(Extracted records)
Start of Block
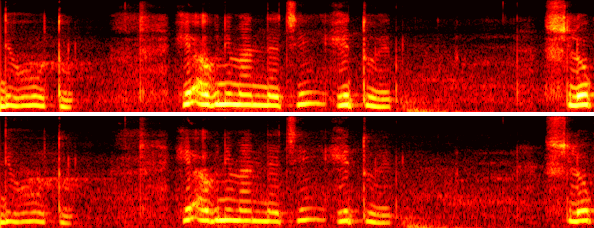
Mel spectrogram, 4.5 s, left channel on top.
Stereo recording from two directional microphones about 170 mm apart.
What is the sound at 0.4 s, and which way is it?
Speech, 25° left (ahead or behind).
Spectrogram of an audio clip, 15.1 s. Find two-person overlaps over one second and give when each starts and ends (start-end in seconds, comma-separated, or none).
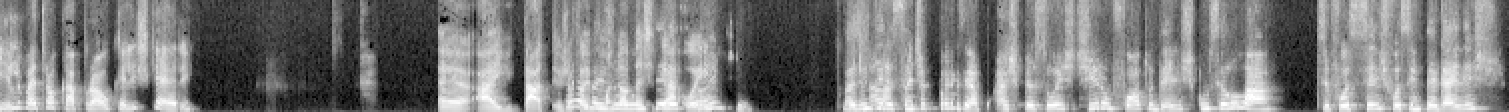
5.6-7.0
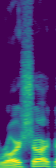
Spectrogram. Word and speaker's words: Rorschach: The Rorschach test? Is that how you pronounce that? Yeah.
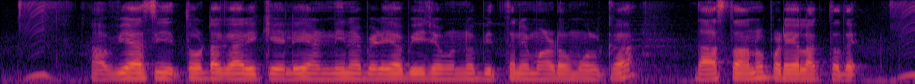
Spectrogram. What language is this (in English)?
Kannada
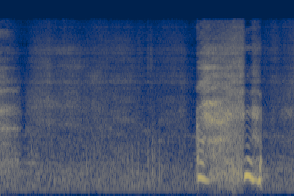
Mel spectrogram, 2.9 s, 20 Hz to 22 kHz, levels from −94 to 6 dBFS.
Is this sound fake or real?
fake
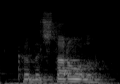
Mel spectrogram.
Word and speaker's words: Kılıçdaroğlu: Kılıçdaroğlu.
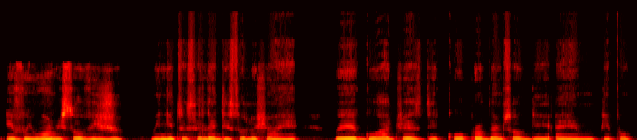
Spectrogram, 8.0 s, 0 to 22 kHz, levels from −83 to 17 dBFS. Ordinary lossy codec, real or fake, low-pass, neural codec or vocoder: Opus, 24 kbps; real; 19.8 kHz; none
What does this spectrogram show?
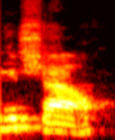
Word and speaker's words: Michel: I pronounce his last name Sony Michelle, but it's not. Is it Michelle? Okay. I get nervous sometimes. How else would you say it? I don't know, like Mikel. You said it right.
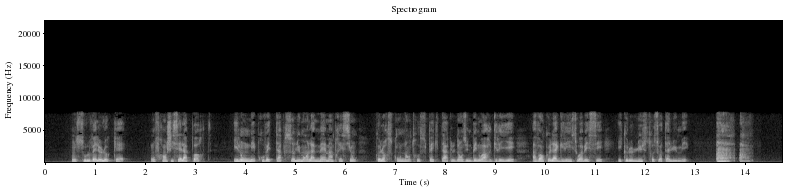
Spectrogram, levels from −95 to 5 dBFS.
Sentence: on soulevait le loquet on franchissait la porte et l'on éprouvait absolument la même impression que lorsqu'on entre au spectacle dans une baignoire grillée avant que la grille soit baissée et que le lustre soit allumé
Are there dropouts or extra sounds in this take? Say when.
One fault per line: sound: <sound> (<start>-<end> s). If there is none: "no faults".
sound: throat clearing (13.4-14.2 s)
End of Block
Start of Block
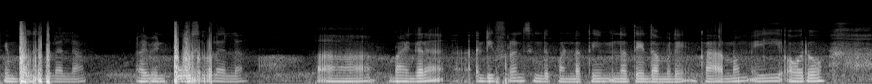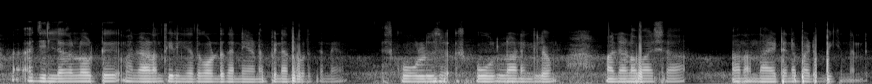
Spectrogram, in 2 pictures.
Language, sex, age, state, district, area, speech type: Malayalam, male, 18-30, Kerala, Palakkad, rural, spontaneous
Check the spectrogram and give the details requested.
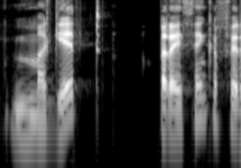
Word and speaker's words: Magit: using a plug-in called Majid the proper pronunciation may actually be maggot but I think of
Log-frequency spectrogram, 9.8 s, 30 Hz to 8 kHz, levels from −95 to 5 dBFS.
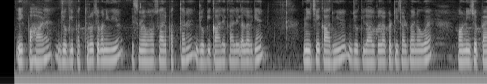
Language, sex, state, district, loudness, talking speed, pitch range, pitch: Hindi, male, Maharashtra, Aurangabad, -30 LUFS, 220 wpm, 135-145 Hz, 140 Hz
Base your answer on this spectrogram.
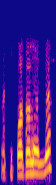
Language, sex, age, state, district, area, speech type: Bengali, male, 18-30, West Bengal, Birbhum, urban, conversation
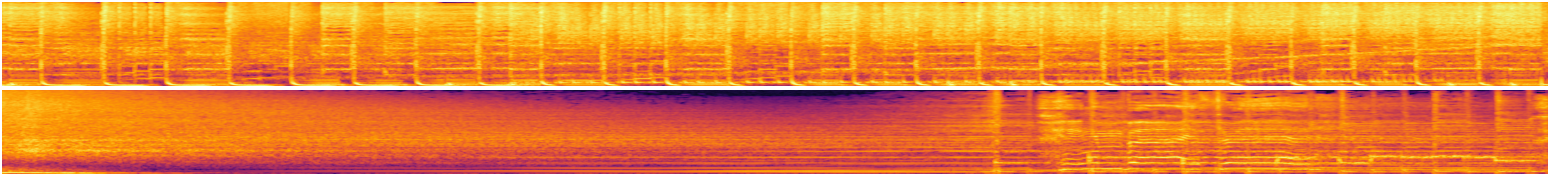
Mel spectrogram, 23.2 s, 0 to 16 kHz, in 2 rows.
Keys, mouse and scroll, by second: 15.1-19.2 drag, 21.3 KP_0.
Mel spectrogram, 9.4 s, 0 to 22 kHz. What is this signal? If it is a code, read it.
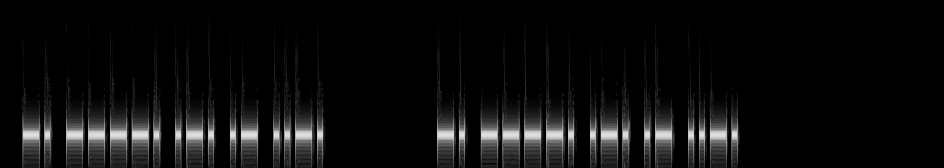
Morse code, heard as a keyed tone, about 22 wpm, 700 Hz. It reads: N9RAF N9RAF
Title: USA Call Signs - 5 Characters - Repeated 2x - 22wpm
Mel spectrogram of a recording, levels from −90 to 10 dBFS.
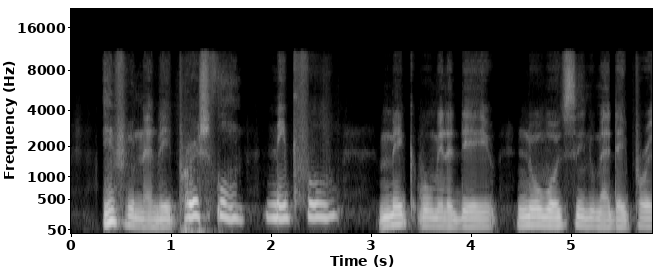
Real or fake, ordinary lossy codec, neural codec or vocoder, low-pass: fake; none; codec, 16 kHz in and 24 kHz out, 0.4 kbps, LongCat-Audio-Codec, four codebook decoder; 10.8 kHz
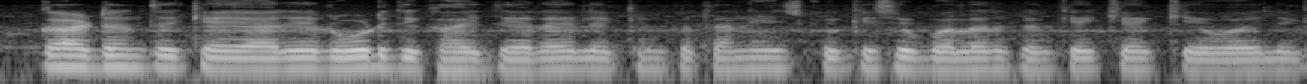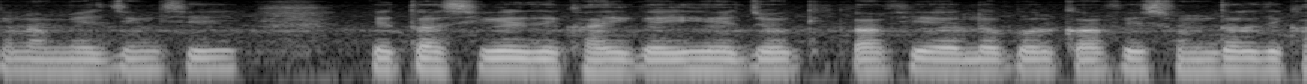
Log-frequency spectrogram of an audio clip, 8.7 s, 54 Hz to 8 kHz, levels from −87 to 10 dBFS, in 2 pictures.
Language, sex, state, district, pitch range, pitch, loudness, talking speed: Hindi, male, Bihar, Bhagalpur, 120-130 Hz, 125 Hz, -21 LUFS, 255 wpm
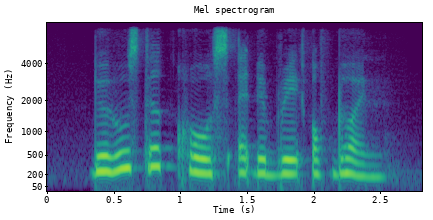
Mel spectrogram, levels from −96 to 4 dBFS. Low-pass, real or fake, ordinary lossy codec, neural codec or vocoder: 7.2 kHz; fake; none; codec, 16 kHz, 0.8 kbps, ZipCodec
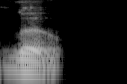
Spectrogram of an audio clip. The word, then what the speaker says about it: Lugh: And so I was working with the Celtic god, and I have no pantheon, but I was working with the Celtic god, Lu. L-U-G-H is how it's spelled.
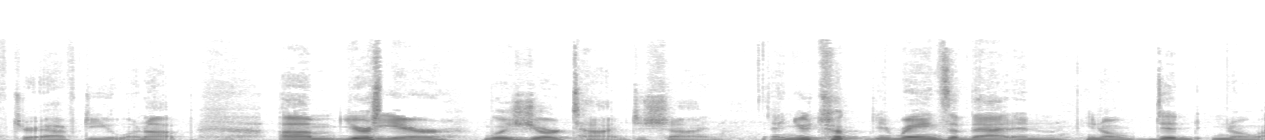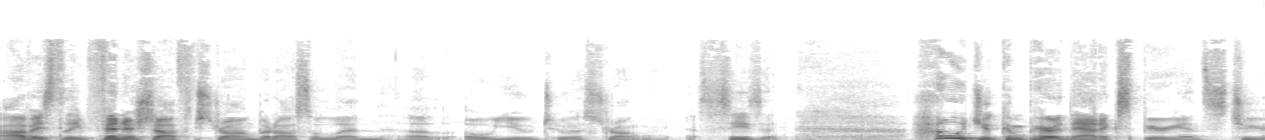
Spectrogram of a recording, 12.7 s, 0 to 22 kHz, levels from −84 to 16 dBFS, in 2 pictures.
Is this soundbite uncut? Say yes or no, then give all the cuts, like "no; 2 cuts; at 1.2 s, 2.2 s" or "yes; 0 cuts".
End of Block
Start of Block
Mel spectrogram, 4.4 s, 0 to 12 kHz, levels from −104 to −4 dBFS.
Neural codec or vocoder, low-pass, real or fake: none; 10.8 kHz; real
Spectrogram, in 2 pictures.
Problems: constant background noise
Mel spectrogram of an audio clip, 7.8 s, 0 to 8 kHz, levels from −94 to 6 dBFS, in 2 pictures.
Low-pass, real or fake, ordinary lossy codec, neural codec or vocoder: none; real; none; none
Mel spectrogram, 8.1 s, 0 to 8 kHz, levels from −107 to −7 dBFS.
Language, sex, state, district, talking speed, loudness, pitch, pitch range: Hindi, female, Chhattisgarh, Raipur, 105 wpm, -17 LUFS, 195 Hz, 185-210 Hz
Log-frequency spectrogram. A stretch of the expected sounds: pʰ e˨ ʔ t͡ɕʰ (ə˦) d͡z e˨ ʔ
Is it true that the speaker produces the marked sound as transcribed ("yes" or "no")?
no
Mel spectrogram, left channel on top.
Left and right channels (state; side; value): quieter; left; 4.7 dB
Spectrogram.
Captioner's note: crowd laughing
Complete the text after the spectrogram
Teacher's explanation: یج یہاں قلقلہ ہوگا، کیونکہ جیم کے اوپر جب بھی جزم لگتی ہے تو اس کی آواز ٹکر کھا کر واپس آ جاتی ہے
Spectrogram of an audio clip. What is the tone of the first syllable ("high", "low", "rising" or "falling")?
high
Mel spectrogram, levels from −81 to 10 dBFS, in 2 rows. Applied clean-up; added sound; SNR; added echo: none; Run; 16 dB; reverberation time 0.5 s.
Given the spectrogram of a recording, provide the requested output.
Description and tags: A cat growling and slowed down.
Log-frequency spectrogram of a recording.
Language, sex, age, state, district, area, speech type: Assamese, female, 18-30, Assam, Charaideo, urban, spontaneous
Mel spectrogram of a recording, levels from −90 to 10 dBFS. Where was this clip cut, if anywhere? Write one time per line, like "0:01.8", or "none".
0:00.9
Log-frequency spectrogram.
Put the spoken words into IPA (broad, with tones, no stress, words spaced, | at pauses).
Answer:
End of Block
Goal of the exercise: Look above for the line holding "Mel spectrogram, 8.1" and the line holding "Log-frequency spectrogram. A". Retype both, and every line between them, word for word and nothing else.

Result of the task:
Mel spectrogram, 8.1 s, 0 to 8 kHz, levels from −107 to −7 dBFS.
Language, sex, state, district, talking speed, loudness, pitch, pitch range: Hindi, female, Chhattisgarh, Raipur, 105 wpm, -17 LUFS, 195 Hz, 185-210 Hz
Log-frequency spectrogram. A stretch of the expected sounds: pʰ e˨ ʔ t͡ɕʰ (ə˦) d͡z e˨ ʔ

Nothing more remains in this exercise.